Alarming new figures indicate that the economy contracted 0.7 percent in the first quarter -- are warning bells sounding?
The U.S. economy had a very weak start to the year by posting a 0.7 percent contraction in the first quarter, and it’s worrying economists who had hoped things had turned around.
The government reported that poor trade performance and more caution from consumers and businesses had led to a contraction in the U.S. economy in the first three months of this year, a reversal from the initial 0.2 percent increase that the Commerce Department had reported last month, according to a New York Times report.
It shows that despite the improvement in the U.S. economy, there are still some cracks showing after the lackluster numbers from January, February, and March that can’t all be blamed on random factors like wintry weather or statistical anomalies.
It’s the the third time that there has been a quarterly contraction since mid-2009 when the recovery is believed to have begun. There were also declines int he first quarters of 2011 and 2014.
The revision in numbers was sparked by new data that hadn’t been available before, and it contained the bad news that exports took a much bigger dip than previously believed, and imports were higher.
The trade balance has been affected by a labor dispute at ports on the West Coast, which has resulted in a significant slowdown. A return to normal trade patterns could mean a much better second quarter, economists believe.

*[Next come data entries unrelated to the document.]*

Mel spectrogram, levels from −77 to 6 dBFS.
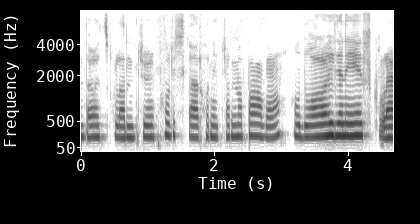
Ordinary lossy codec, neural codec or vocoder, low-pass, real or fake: none; codec, 16 kHz, 4 kbps, X-Codec, HuBERT features, trained on LibriSpeech; none; fake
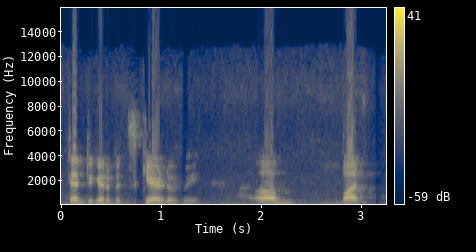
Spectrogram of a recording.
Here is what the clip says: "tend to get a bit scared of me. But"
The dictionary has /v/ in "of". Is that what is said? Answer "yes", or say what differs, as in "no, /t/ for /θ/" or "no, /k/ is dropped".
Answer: yes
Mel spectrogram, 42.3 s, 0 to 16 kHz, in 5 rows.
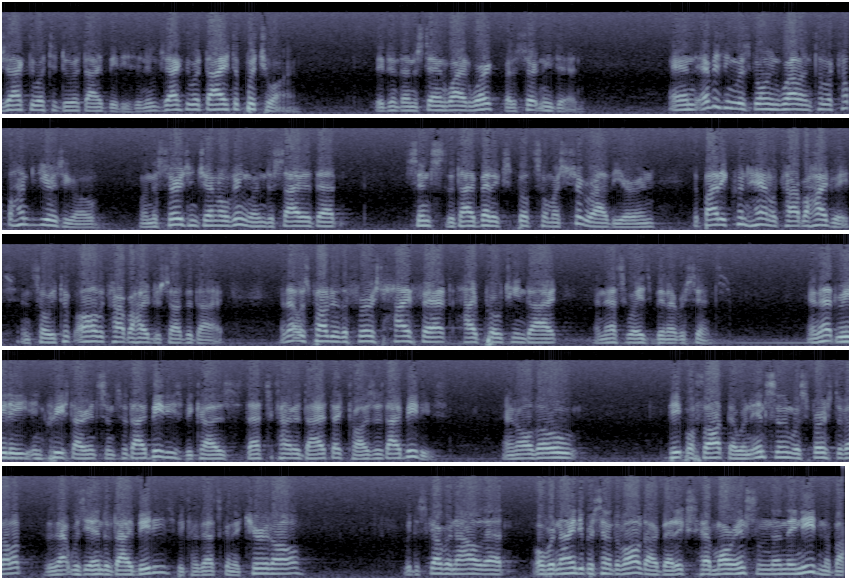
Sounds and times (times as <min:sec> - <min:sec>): Male speech, man speaking: 0:00.0 - 0:03.0, 0:03.8 - 0:05.9, 0:06.7 - 0:12.0, 0:12.6 - 0:19.2, 0:19.8 - 0:24.2, 0:25.0 - 0:31.2, 0:32.1 - 0:37.0, 0:38.0 - 0:42.3.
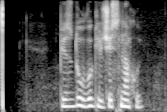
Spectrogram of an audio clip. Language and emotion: Russian, angry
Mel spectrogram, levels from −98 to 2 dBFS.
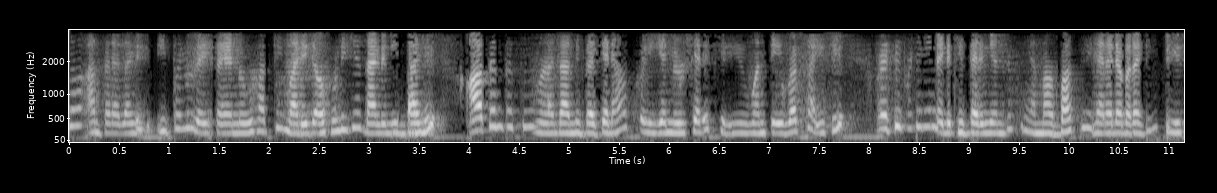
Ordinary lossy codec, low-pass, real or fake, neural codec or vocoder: AAC, 16 kbps; 3.6 kHz; fake; codec, 16 kHz, 0.5 kbps, X-Codec, HuBERT features, trained on general audio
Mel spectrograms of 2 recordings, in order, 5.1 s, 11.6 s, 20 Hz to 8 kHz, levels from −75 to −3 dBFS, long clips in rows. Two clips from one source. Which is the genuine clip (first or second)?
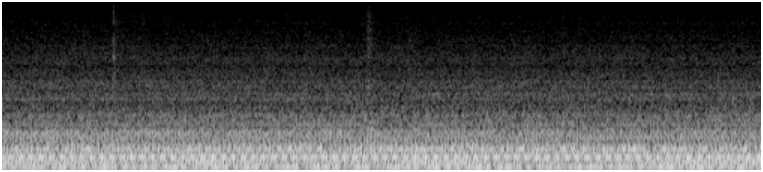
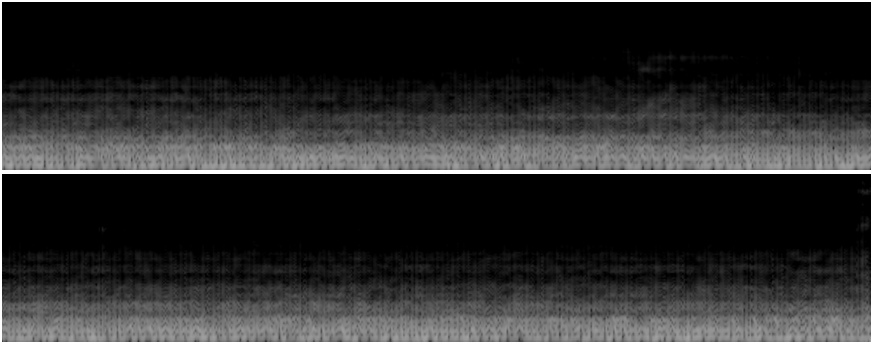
first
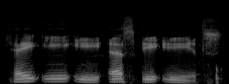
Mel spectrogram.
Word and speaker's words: Kazee: I assume that's K-U-H, like K, or is it KZ? Kim, I need you to reply back from Bristol, Tennessee. I need a little more pronunciation guide on that. KZ or Kuzzy? Keesee. It's basically Smith.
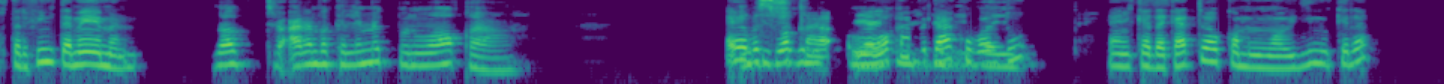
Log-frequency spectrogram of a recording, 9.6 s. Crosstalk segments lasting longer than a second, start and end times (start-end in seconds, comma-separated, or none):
4.9-6.8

Although plunging back into a recession appears unlikely, it is causing the Federal Reserve to hold back on increase short-term interest rates, which had previously been rumored to happen in June. That will not happen until later this year, most likely.